### About this task:
What is needed is an exact copy of the lines in the entries below from the one holding "For the following" through the one holding "Transcript of the audio", pictures excluded.

==============================

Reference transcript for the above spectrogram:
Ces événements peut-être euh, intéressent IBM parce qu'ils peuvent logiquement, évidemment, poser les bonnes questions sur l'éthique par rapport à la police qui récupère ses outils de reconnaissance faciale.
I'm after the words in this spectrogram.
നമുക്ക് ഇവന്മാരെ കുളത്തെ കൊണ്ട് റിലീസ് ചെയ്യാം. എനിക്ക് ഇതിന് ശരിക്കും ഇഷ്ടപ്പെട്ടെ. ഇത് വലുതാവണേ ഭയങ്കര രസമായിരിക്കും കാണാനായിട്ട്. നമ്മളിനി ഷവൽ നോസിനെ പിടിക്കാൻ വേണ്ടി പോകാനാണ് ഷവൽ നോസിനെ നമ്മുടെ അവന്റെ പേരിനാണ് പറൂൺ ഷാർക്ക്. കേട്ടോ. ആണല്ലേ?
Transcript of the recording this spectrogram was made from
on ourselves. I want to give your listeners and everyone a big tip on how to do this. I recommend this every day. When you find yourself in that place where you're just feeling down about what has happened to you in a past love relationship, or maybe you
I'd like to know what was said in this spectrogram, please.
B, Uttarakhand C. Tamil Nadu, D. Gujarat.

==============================

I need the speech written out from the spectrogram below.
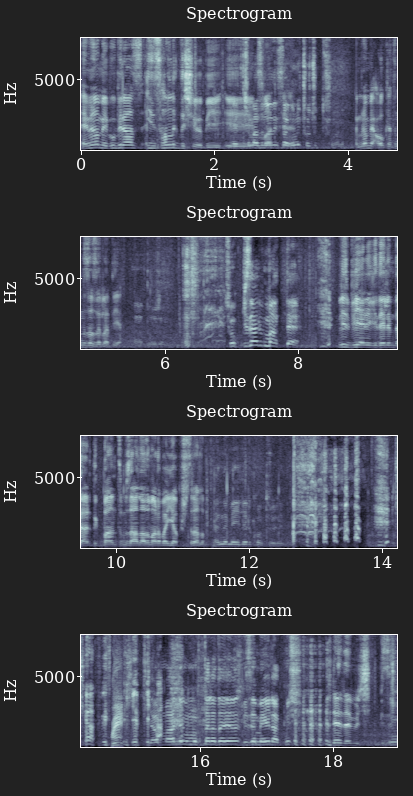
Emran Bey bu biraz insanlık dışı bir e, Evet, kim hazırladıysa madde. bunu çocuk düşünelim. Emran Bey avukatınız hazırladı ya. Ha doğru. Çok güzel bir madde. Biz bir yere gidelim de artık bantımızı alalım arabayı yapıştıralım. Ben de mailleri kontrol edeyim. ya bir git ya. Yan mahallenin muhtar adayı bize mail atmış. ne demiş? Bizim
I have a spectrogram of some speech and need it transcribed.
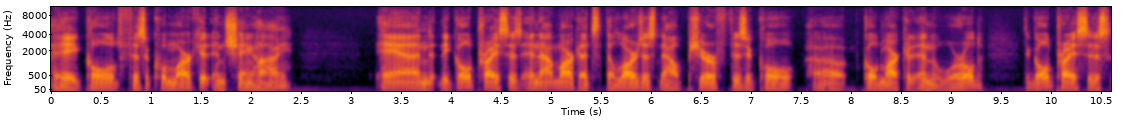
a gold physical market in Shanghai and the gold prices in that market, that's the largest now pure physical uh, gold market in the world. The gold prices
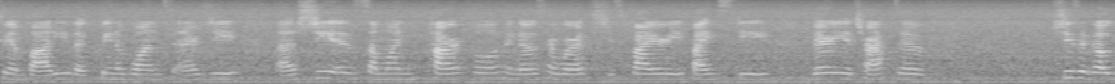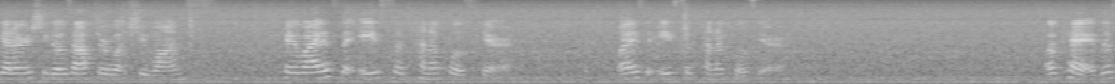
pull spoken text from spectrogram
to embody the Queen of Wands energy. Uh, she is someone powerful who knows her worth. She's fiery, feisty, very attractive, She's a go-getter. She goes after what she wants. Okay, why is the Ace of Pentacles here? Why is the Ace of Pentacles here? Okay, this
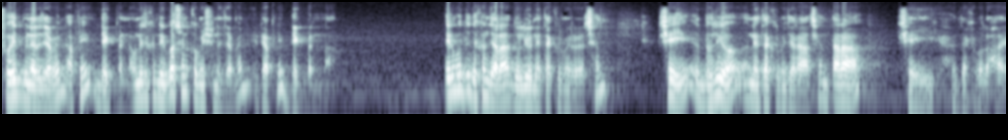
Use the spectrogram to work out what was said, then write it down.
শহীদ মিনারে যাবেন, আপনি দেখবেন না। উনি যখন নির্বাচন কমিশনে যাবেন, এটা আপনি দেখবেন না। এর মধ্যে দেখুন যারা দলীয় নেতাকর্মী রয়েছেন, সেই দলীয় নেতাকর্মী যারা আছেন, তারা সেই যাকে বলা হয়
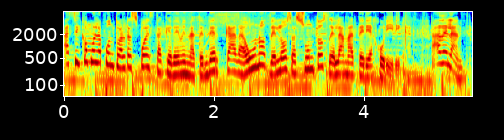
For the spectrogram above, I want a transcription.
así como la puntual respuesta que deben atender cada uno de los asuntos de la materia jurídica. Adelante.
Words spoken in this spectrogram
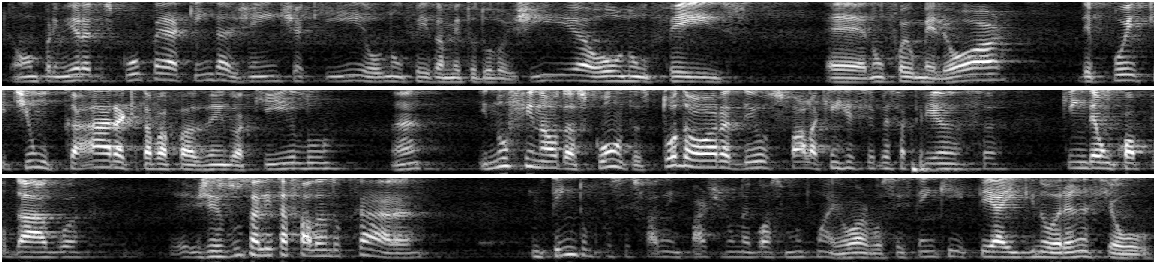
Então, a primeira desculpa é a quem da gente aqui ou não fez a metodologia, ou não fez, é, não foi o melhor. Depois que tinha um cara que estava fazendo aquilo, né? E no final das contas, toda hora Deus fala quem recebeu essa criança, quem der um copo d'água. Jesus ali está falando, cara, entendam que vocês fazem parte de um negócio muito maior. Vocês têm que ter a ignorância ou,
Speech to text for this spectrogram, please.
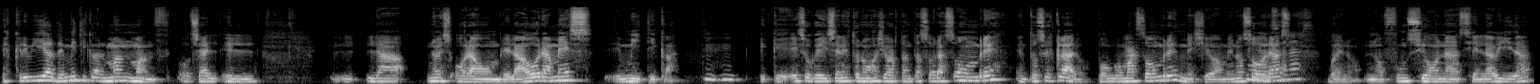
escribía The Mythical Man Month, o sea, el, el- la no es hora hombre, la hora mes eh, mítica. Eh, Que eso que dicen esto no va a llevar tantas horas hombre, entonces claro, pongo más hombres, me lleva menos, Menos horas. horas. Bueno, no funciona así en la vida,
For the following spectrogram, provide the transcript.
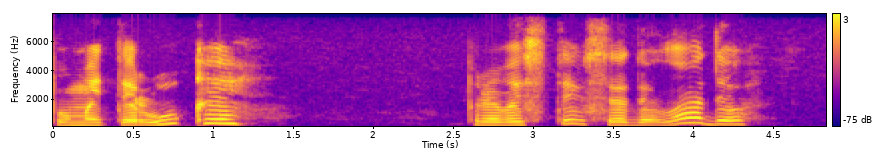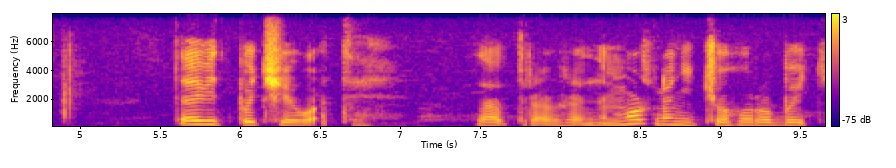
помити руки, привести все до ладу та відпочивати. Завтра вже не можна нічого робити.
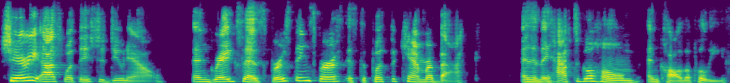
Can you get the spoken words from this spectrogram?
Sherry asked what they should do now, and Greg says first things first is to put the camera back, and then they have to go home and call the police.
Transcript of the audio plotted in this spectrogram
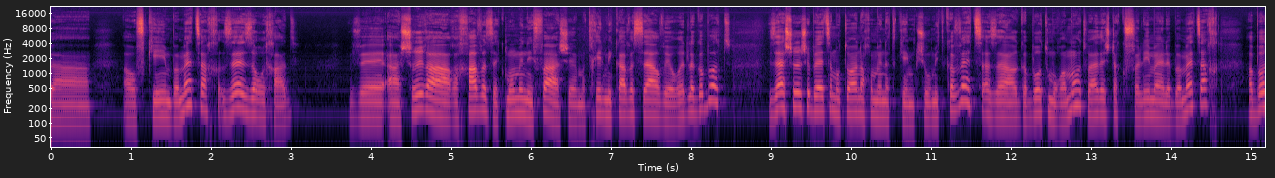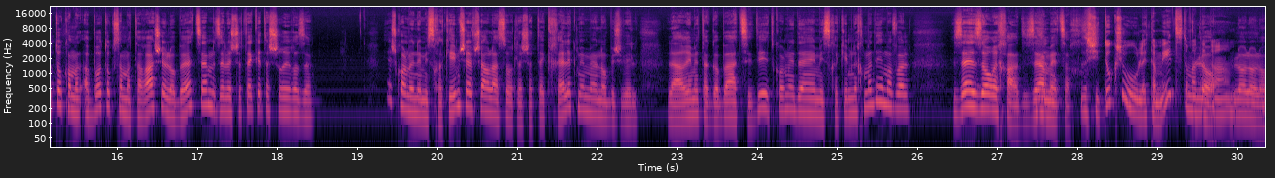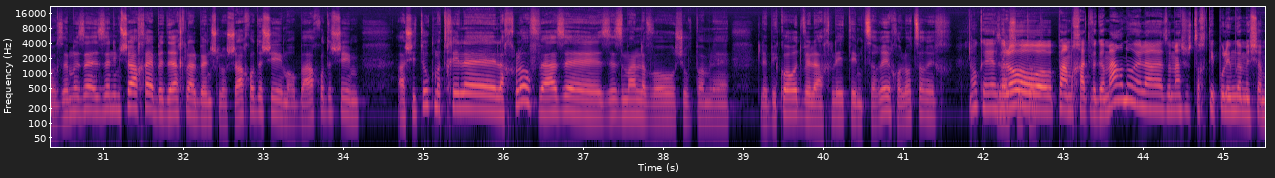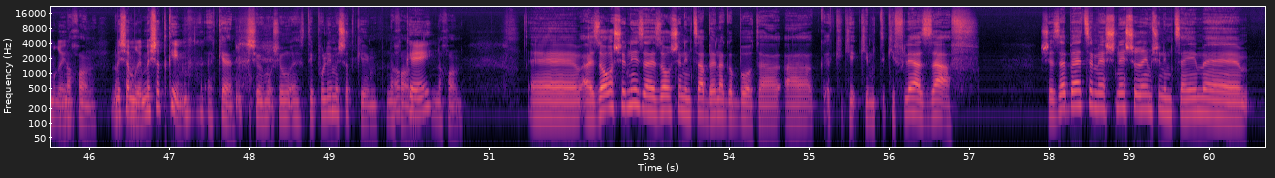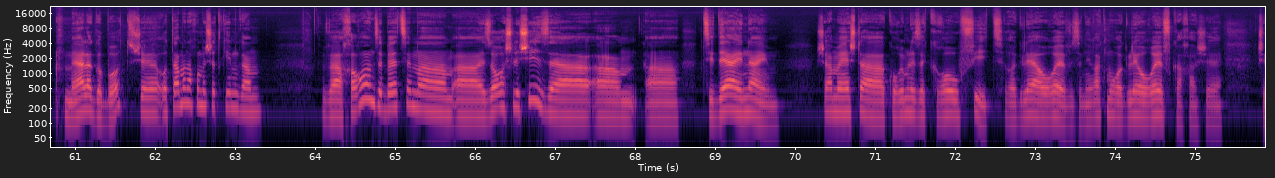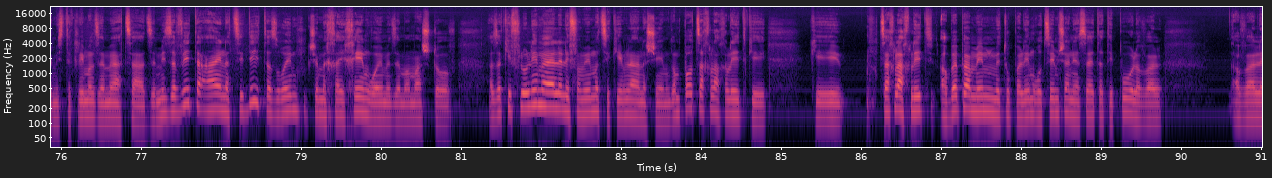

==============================

### Exercise response:
For the following spectrogram, provide the transcript.
помити руки, привести все до ладу та відпочивати. Завтра вже не можна нічого робити.
Can you get the spoken words from this spectrogram?
Sherry asked what they should do now, and Greg says first things first is to put the camera back, and then they have to go home and call the police.
Transcript of the audio plotted in this spectrogram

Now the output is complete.